[Dataset records]

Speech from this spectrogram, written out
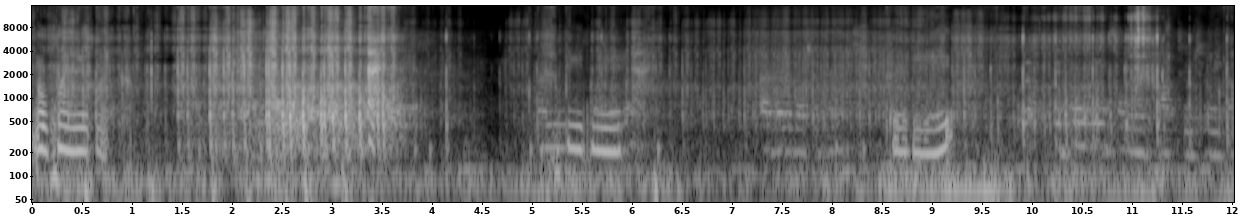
No playing it like. Speed me I heard about your parents. 38. But if you need someone to talk to, Tarika,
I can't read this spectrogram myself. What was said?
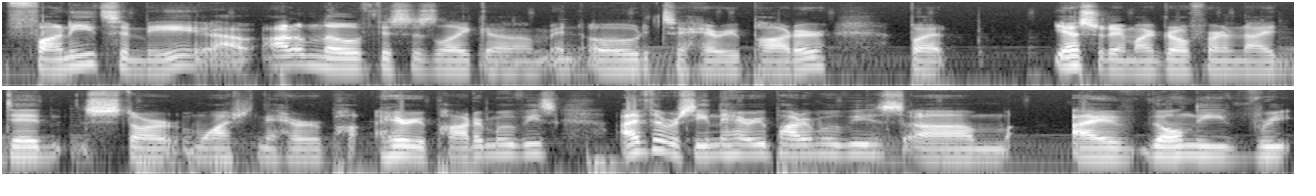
funny to me. I, I don't know if this is like um, an ode to Harry Potter, but yesterday my girlfriend and I did start watching the Harry, po- Harry Potter movies. I've never seen the Harry Potter movies. Um, I've the only re-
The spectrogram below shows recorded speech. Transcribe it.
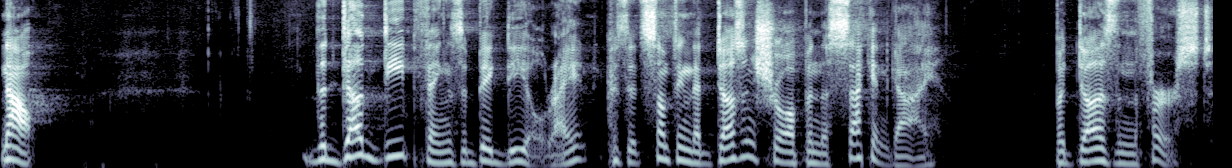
Now, the dug deep thing is a big deal, right? Because it's something that doesn't show up in the second guy, but does in the first.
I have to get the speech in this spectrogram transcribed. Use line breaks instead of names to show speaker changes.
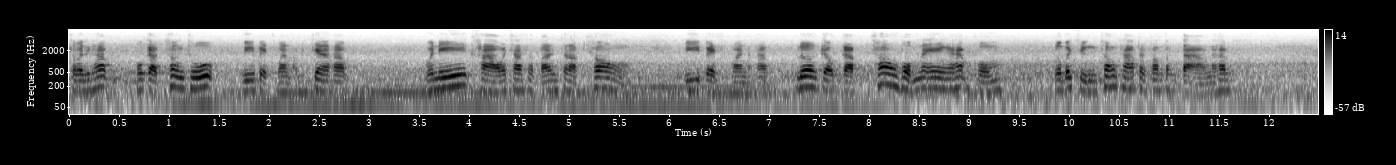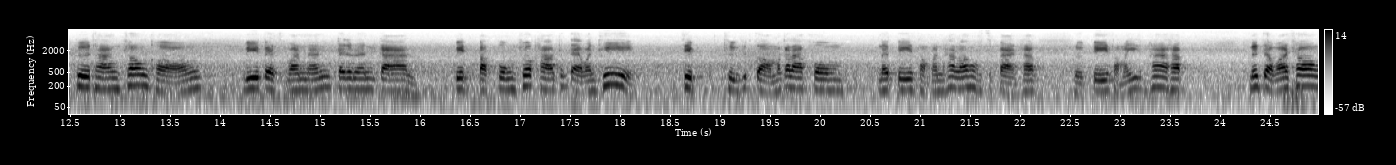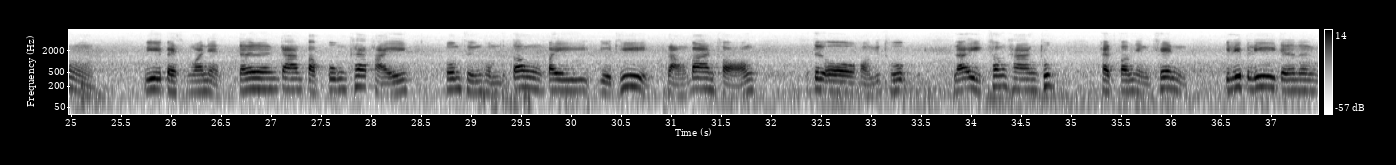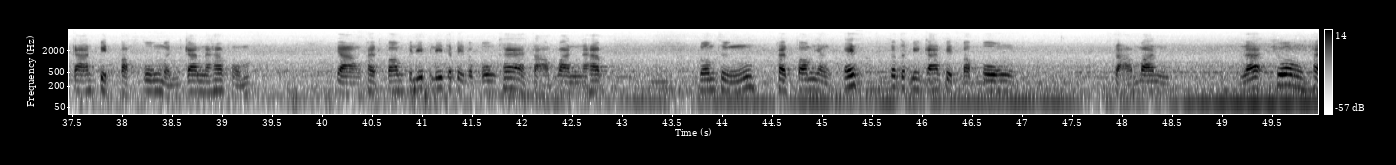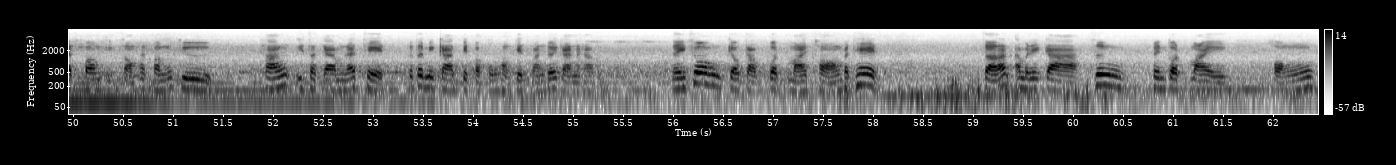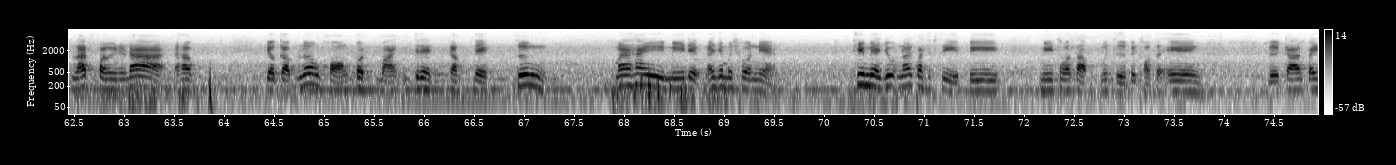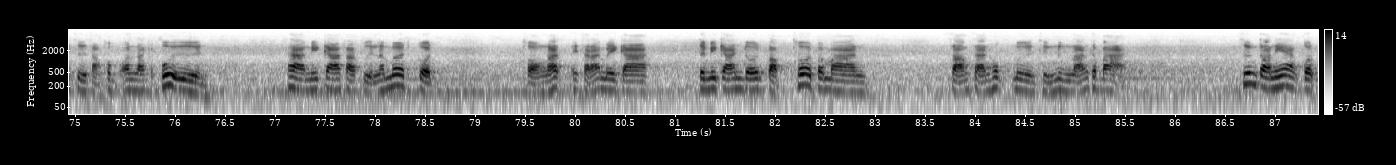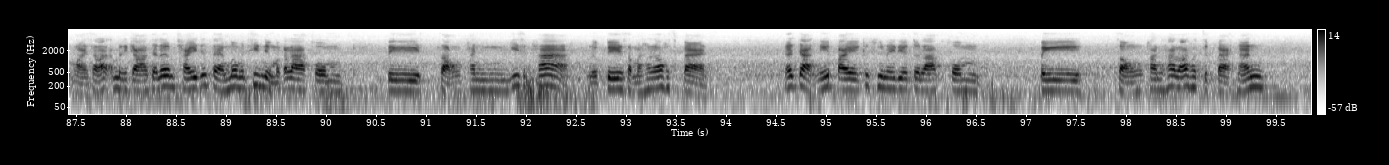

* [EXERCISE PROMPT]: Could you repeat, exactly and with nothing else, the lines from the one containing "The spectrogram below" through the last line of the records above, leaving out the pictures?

* [TASK OUTPUT]:
The spectrogram below shows recorded speech. Transcribe it.
Now, the dug deep thing is a big deal, right? Because it's something that doesn't show up in the second guy, but does in the first.
I have to get the speech in this spectrogram transcribed. Use line breaks instead of names to show speaker changes.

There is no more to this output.